June 19, 2023
Current News, by John Lubbock

Labour leader Sir Keir Starmer launched a new strategy to produce more clean energy at a speech in Scotland today.

Starmer said that “We’ve got to roll up our sleeves and start building things… the planning system, the skills shortages, the investor confidence, the grid.”

“We’re going to throw everything at this: planning reform, procurement, long-term finance, R&D, a strategic plan for skills and supply chains,” he added.

The plan includes three concrete steps:

  • To create a new National Wealth Fund
  • To reform the CfD scheme
  • To create a “new home-grown energy company… like Ørsted in Denmark and Vattenfall in Sweden”

Starmer said the new energy company, called Great British Energy, would be based in Scotland. The proposals are still somewhat short on detail, but the general outline of Labour’s manifesto pledges for a likely general election in 2024 are coming into focus. 

Starmer also committed Labour to “back carbon capture, let’s invest in hydrogen, nuclear, tidal energy, double onshore wind, treble solar power, quadruple offshore wind and insulate 19 million homes.”

A number of organisations welcomed the proposals. Peter Chalkley, director of the Energy and Climate Intelligence Unit, said that there was now a “clear political consensus” to lift the ban on onshore wind by both Labour and the Conservatives, but “the question is how quickly this happens given bills are still high and the delay means less cheap onshore wind bringing down household costs”.

Chalkley said that while the US Inflation Reduction Act was already spurring work and investment in the US, “the UK’s response won’t be ready until the autumn.”

RenewableUK chief executive Dan McGrail said: “Overall, it’s clear that delivering Labour’s renewable energy ambitions will require considerable reforms to planning, grid development, regulatory frameworks and skills policy. We need to address these issues as a matter of urgency, so welcome clarity on them. We hope Labour will continue to engage with industry going forward, establishing a partnership approach to developing solutions which will maximise the economic benefits of the energy transition for communities throughout the UK”.

Greg Jackson, founder of Octopus Energy, said: “Building new clean energy like onshore wind, offshore wind and solar farms will not only help fight climate change, but reduce costs and increase national security. We’d love to see market reform so that customers benefit from this cheap energy.”

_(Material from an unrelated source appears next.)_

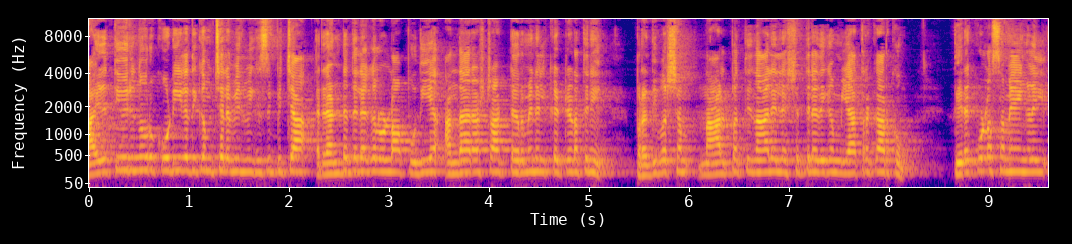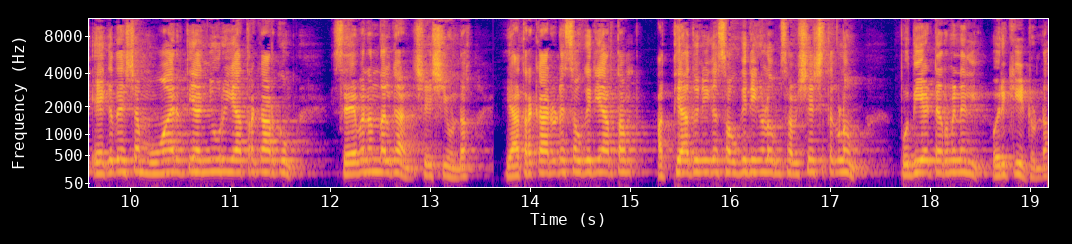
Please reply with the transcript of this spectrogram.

Sam Richards, founder and campaign director of campaign group Britain Remade, said: “It’s great news that Keir Starmer has put reforming our broken planning system at the heart of Labour’s plans to deliver the clean energy infrastructure that can cut our energy bills and create jobs across the country.

Richards welcomed Labour’s adoption of a number of recommendations proposed by Britain Remade in a recent report, “from ending the senseless ban on new onshore wind farms to speeding up the time it takes to get offshore wind farms up and running”.

Richards added that “the Labour leader’s speech was a huge step in the right direction, but he must remain committed to getting spades in the ground straight away if he becomes the next occupant of Downing Street.”

Lawrence Slade, chief executive of the Energy Networks Association (ENA), said: “We welcome Labour’s commitment to clean energy and their recognition of the need to work with businesses to ensure the skills and infrastructure are in place to deliver the electrification and hydrogen we need.”

“Our grids are the foundation of our country’s efforts to create a decarbonised, resilient energy system. We’re especially encouraged by proposals to speed up the planning system and unlock key projects. Anything which helps accelerate planning and ensures the delivery of critical energy infrastructure is positive in our eyes.”

Meanwhile, Solar Energy UK called the plans “ambitious”, and said that the intention to reform the Contracts for Difference (CfD) mechanism was “particularly welcomed by the solar industry.”

However, Labour’s commitments on climate change have been criticised recently as they seemed to walk back a number of previous pledges. Green Party of England and Wales deputy leader Zack Polanski criticised Labour for agreeing to honour any new oil and gas licenses awarded before the next election.

Meanwhile on June 9, Labour’s shadow chancellor Rachel Reeves scaled back the party’s plans to spend £28 billion a year on a green transition, telling BBC Radio 4: “The Tories have crashed our economy, and as a result interest rates have gone up 12 times, inflation is now at 8.7% and I’ve always said our fiscal rules are non-negotiable. Economic stability, financial stability, always has to come first and it will do with Labour”.